2)Call for an appointment. If you do not make an appointment there will not be a reservation in front of the Board and you may have to wait a considerable amount of time before a time is available between the scheduled appointments or at the end of the day.
3)Prepare information that supports your estimate of the market value. This could be an appraisal, or a listing of recently sold properties that are similar to yours. Remember, the Board of Review is there to hear your appeal, they do not determine value on their own, the assessor has already done that. If you do not submit good supporting documentation showing why the value should be lowered your chances of receiving a favorable decision are quite small. According to the property tax laws, the values on the assessment notice are considered correct, unless proven by the property owner to be something different. It is solely the Board of Reviews discretion to make the decision based on the information submitted.

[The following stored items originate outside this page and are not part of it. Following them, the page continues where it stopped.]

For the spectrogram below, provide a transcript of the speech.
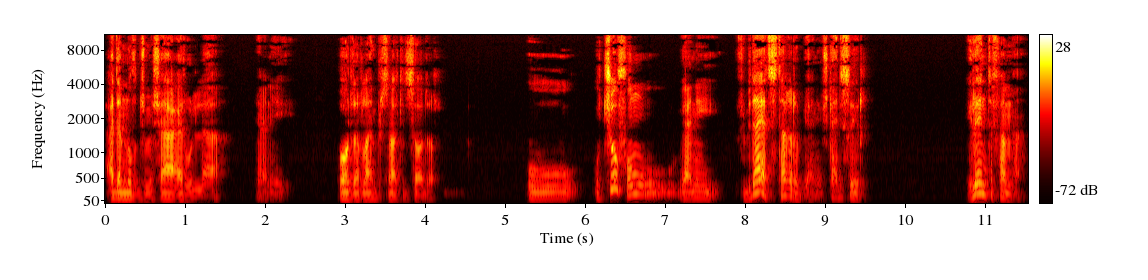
عدم نضج مشاعر ولا يعني borderline personality disorder وتشوفهم يعني في البداية تستغرب يعني إيش قاعد يصير. إلين تفهمها.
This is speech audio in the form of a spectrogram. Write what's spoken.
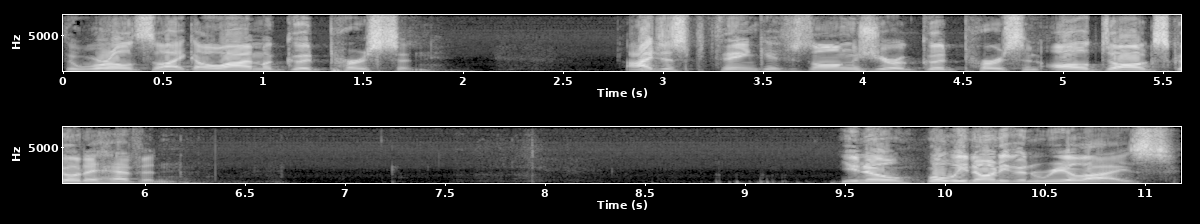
The world's like, oh, I'm a good person. I just think as long as you're a good person, all dogs go to heaven. You know, what we don't even realize,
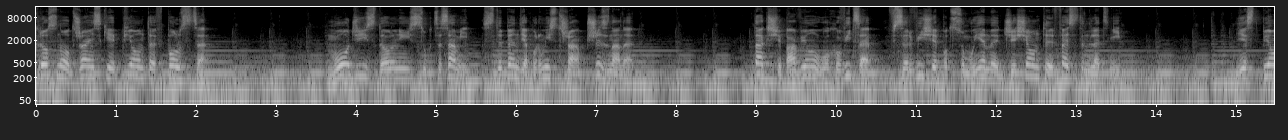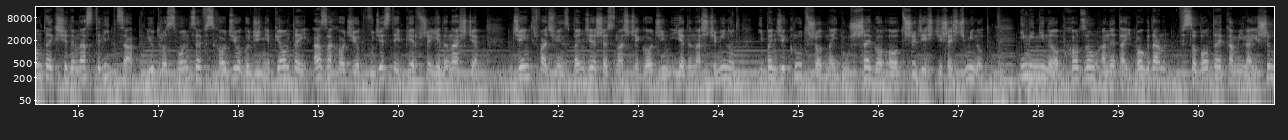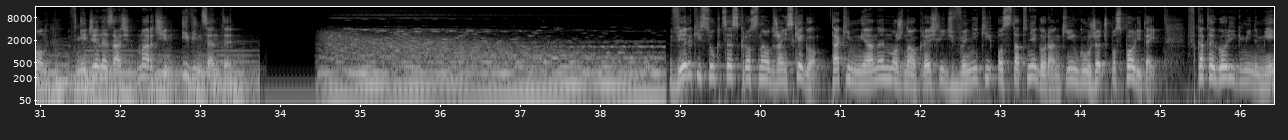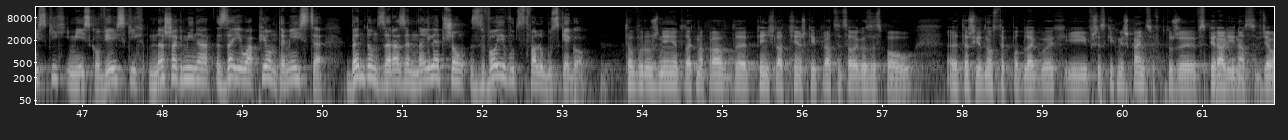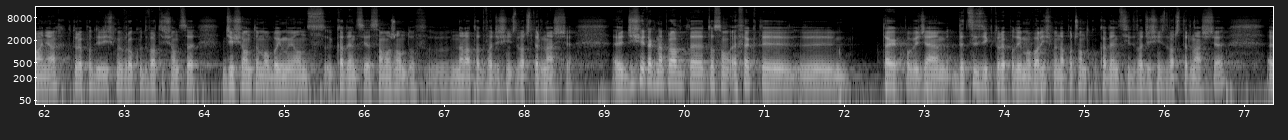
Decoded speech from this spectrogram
Krosno Odrzańskie piąte w Polsce. Młodzi, zdolni, z sukcesami. Stypendia burmistrza przyznane. Tak się bawią Łochowice. W serwisie podsumujemy dziesiąty festyn letni. Jest piątek, 17 lipca. Jutro słońce wschodzi o godzinie 5, a zachodzi o 21.11. Dzień trwać więc będzie 16 godzin i 11 minut i będzie krótszy od najdłuższego o 36 minut. Imieniny obchodzą Aneta i Bogdan, w sobotę Kamila i Szymon, w niedzielę zaś Marcin i Wincenty. Wielki sukces Krosna Odrzańskiego. Takim mianem można określić wyniki ostatniego rankingu Rzeczpospolitej. W kategorii gmin miejskich i miejsko-wiejskich nasza gmina zajęła piąte miejsce, będąc zarazem najlepszą z województwa lubuskiego. To wyróżnienie to tak naprawdę 5 lat ciężkiej pracy całego zespołu, e, też jednostek podległych i wszystkich mieszkańców, którzy wspierali nas w działaniach, które podjęliśmy w roku 2010, obejmując kadencję samorządów e, na lata 2010-2014. E, dzisiaj tak naprawdę to są efekty tak jak powiedziałem, decyzji, które podejmowaliśmy na początku kadencji 2010-2014, e,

4)A person may also appeal the Taxable Value. This however is a bit more complicated as the Board may not have a choice in the matter depending on the circumstances. As stated earlier, the Taxable Value will increase by the CPI or 5% whichever is less each year. This is State law and only a few things can change it.

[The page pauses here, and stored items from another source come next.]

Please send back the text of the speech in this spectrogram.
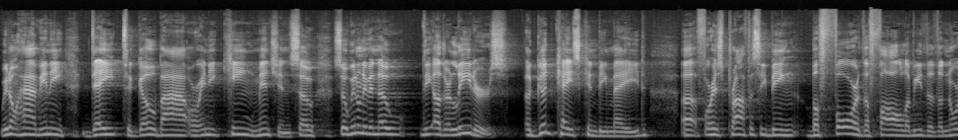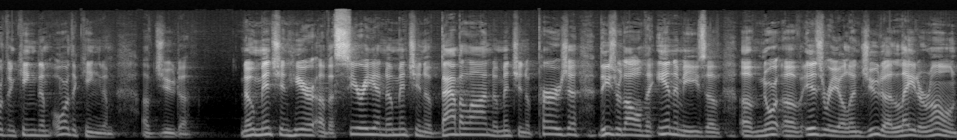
We don't have any date to go by or any king mentioned. So, so we don't even know the other leaders. A good case can be made uh, for his prophecy being before the fall of either the northern kingdom or the kingdom of Judah. No mention here of Assyria, no mention of Babylon, no mention of Persia. These are all the enemies of, of, North, of Israel and Judah later on.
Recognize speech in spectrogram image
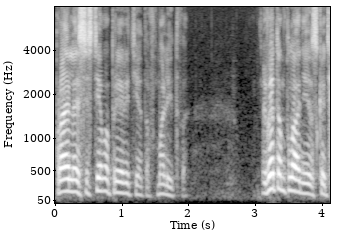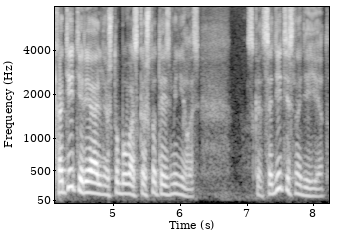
правильная система приоритетов, молитва. И в этом плане, сказать, хотите реально, чтобы у вас что-то изменилось, сказать, садитесь на диету.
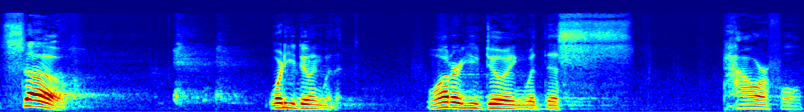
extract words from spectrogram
So, what are you doing with it? What are you doing with this powerful,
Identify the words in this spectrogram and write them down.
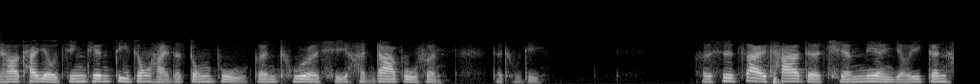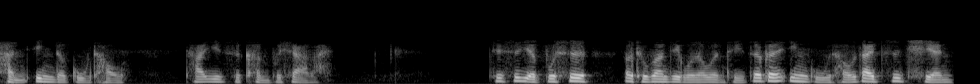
然后它有今天地中海的东部跟土耳其很大部分的土地。可是，在它的前面有一根很硬的骨头，它一直啃不下来。其实也不是。鄂图曼帝国的问题，这根硬骨头在之前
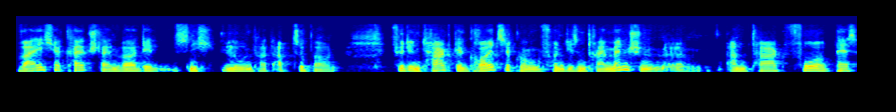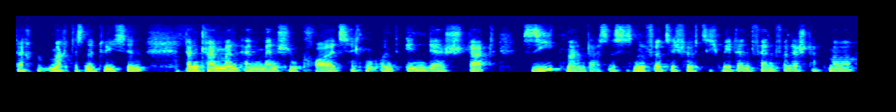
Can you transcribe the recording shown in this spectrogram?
weicher Kalkstein war, den es nicht gelohnt hat abzubauen. Für den Tag der Kreuzigung von diesen drei Menschen äh, am Tag vor Pesach macht es natürlich Sinn. Dann kann man einen Menschen kreuzigen und in der Stadt sieht man das. Es ist nur 40, 50 Meter entfernt von der Stadtmauer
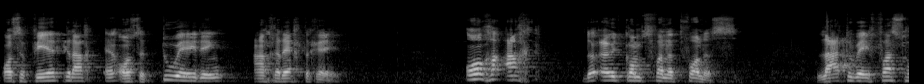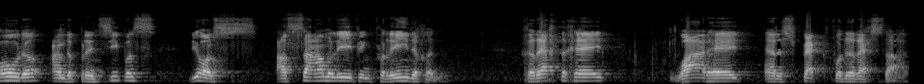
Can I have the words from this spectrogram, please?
onze veerkracht en onze toewijding aan gerechtigheid. Ongeacht de uitkomst van het vonnis, laten wij vasthouden aan de principes die ons als samenleving verenigen. Gerechtigheid, waarheid en respect voor de rechtsstaat.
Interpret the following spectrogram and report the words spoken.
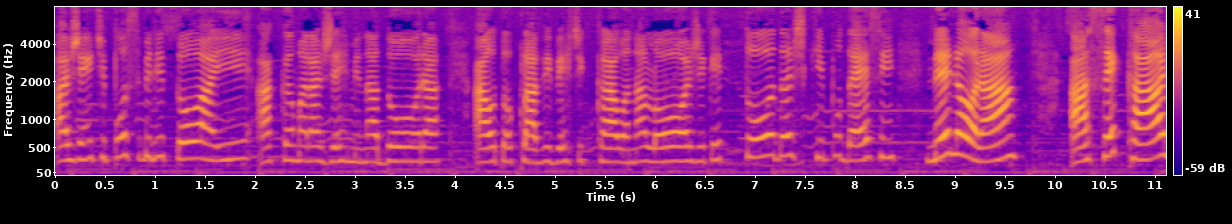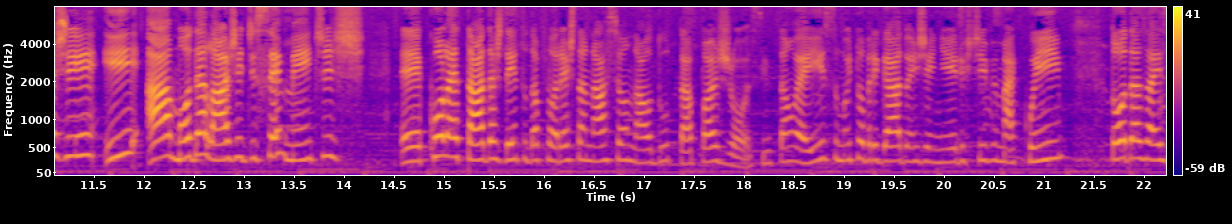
a gente possibilitou aí a câmara germinadora, a autoclave vertical analógica e todas que pudessem melhorar a secagem e a modelagem de sementes é, coletadas dentro da Floresta Nacional do Tapajós. Então é isso. Muito obrigado ao engenheiro Steve McQueen, todas as,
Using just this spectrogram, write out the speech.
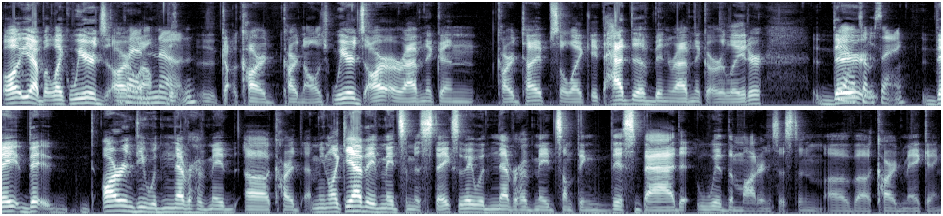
Well, yeah, but like weirds are well, known. card card knowledge. Weirds are a Ravnican card type, so like it had to have been Ravnica or later. They're, that's what I'm saying. they they R and D would never have made a card. I mean, like yeah, they've made some mistakes. So they would never have made something this bad with the modern system of uh, card making.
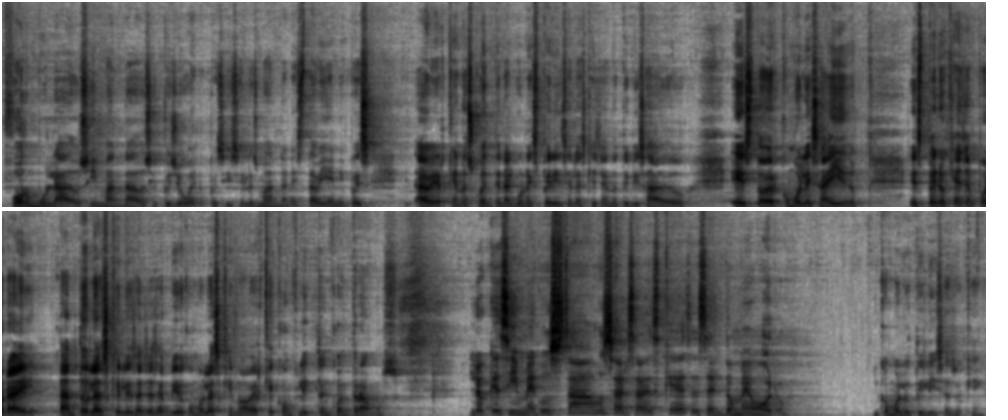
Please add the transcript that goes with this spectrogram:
formulados y mandados y pues yo bueno pues si se los mandan está bien y pues a ver que nos cuenten alguna experiencia las que hayan utilizado esto a ver cómo les ha ido. Espero que hayan por ahí tanto las que les haya servido como las que no a ver qué conflicto encontramos lo que sí me gusta usar, ¿sabes qué es? Es el dome oro. ¿Y cómo lo utilizas o qué?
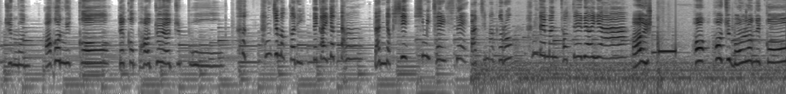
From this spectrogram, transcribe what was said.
없지만 아가니까 내가 봐줘야지 뭐. 한 주먹거리 내가 이겼다. 난 역시 힘이 제일 세. 마지막으로 한 대만 더 때려야. 아이, 하 하지 말라니까.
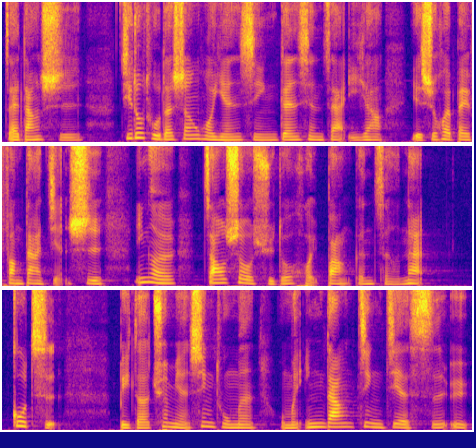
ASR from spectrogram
在当时，基督徒的生活言行跟现在一样，也是会被放大检视，因而遭受许多毁谤跟责难。故此，彼得劝勉信徒们，我们应当禁戒私欲。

Example 1: If you simply appeal the Taxable value and the assessor has correctly calculated this value as mandated by State law then the Board would have no choice but to deny the appeal.

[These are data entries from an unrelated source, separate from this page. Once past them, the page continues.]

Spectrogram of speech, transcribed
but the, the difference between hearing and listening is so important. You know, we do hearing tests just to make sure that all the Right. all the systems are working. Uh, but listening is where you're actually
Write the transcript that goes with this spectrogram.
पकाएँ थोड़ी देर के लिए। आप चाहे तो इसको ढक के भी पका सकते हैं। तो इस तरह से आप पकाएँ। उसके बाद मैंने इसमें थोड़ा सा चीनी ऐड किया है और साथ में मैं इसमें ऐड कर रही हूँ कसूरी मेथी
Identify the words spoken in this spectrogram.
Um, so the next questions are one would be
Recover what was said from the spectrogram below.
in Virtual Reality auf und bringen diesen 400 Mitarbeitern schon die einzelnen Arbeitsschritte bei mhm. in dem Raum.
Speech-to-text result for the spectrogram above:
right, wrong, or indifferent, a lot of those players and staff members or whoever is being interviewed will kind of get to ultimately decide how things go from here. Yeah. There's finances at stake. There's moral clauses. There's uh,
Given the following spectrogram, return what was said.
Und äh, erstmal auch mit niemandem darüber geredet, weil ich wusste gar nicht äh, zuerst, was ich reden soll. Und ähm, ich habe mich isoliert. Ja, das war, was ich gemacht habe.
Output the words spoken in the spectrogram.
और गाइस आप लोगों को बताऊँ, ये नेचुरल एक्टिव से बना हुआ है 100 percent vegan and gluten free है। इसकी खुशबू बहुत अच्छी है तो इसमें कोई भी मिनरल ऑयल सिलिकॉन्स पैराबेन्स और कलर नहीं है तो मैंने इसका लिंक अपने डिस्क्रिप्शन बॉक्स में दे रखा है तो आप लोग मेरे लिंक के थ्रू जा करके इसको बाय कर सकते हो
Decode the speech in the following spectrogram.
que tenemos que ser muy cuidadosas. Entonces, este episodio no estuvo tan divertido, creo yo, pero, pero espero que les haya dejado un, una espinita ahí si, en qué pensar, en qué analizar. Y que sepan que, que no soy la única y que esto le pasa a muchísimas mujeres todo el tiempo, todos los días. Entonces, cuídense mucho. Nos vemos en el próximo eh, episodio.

Example 2: If you appeal the Assessed Value and the Taxable Value. If your AV is 50,000 and your TV is 25,000 and you successfully argue the value of your home is only 80,000 then your corrected AV would be 40,000. However, since the TV is still lower than the AV the change made by the Board would NOT change your TV. As long as the AV is higher than the TV, then the TV will still increase as per State law.
Example 3: If you purchased your property in the previous year your AV and TV will be equal in the current year. In this case if you successfully argue and your AV is lowered by the Board then the TV must also be lowered because it cannot be higher than the AV.
Example 4: If you appeal the fact that a building has been removed and the assessor did not make the change then both the AV and TV will change because of the value loss of the building having been removed.
5)When you get to the hearing you will simply have the opportunity to state your case. The Board may ask some questions but they will mainly listen to your statements and then later review the information you submitted. Because of the limited amount of time available they will review your documentation when they have time and a decision will be made at that time. Decisions are not generally made on the spot. Discussion and deliberation will take place at some point. Their decision will be sent to you by the Assessor in a few weeks.
6)The Board of Review and the Assessor have no authority to adjust your property tax. The discussion of property tax at the Board of Review hearings is not productive because the Boards sole purpose is the hear appeals to the VALUE of your property, not how much tax you may owe. Tax rates are voted and there is no appeal process specifically for taxes! The result of your appeal may be a lowering of your taxes, but that would be because of the value change which again is the function of the Board.
7)If you are not satisfied with the decision of the Board you may further your appeal to the Michigan Tax Tribunal. Residential properties must be appealed to the local Board of Review in order to continue the appeal process to the Tax Tribunal. Commercial, Industrial, Utility and Personal may appeal directly to the Tax Tribunal. The Tax Tribunal will be looking for the same supporting documentation as the local Board of Review. Information for the Tax Tribunal may be found on the web using the following link http://www.michigan.gov/taxtrib/ or by calling 517-373-3003.